Donald Bradman. (AFP Photo)
4. Australia didn’t lose a Test match at Lord’s for 75 years from 1934 to 2009
Since their defeat in the 1934 Ashes Test at Lord’s, the Aussies remained unbeaten at the home of cricket for an astounding 75 years. They played 18 Tests at Lord’s in that period, winning nine. The unbeaten streak was broken in 2009 when England beat them by 115 runs.
5. Fast bowler Rodney Hogg used to be a milkman
Australian tearaway fast bowler Rodney Hogg took 123 Test wickets in his career. But did you know that before he became a cricketer Hogg used to be a milkman? After his retirement Hogg ran a fruit shop in Melbourne for over a decade.
6. When Mark Waugh left brother Steve Waugh stranded on 99

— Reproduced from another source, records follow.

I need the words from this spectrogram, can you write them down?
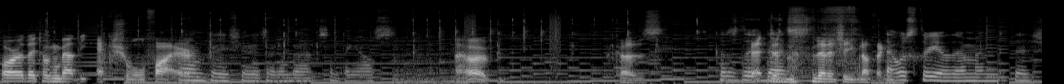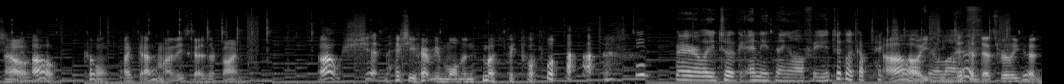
Or are they talking about the actual fire? I'm pretty sure you're talking about something else. I hope. Because Because that, did, that achieved nothing. that was three of them, and. Oh, oh, cool. I, I don't mind. These guys are fine. Oh, shit. Actually hurt me more than most people. He barely took anything off you. You took like a pixel oh, he life. did. That's really good.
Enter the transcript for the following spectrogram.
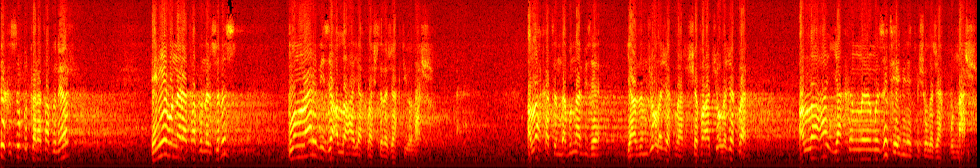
bir kısım putlara tapınıyor. E niye bunlara tapınırsınız? Bunlar bizi Allah'a yaklaştıracak diyorlar. Allah katında bunlar bize yardımcı olacaklar, şefaatçi olacaklar. Allah'a yakınlığımızı temin etmiş olacak bunlar.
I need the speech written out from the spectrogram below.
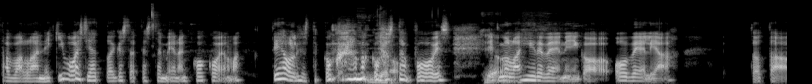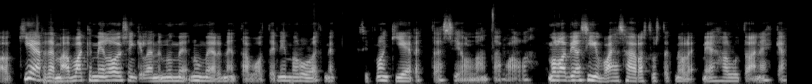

There was a time when Steve Waugh went through a period when he kept being dismissed in the 90s. in the February 1995 Test vs England in Perth, Steve Waugh was left stranded on 99, when brother Mark Waugh who had come in as a runner for last man Craig McDermott charged down the track and fell short of the crease, which meant McDermott was run out, leaving Steve unbeaten on 99 in Australia’s first innings. The Aussies though went on to win the Test by a huge 329 run margin. Overall Steve Waugh ended his innings in the 90s ten times in Test cricket.
Steve Waugh. (TOI Photo)
7. Australia is the only country to have hosted a 7 Test match series
In the 1970-71 Ashes, Australia hosted as many as 7 Tests. The experiment didn’t work, as England won the series 2-0, with wins in the fourth and seventh Tests. Australian captain Bill Lawry became the first Aussie skipper to be sacked during a series. He was removed after the sixth Test ended in a draw. A young Ian Chappell was named new captain and that began a new chapter in Australian Test cricket.
Ian Chappell. (TOI Photo)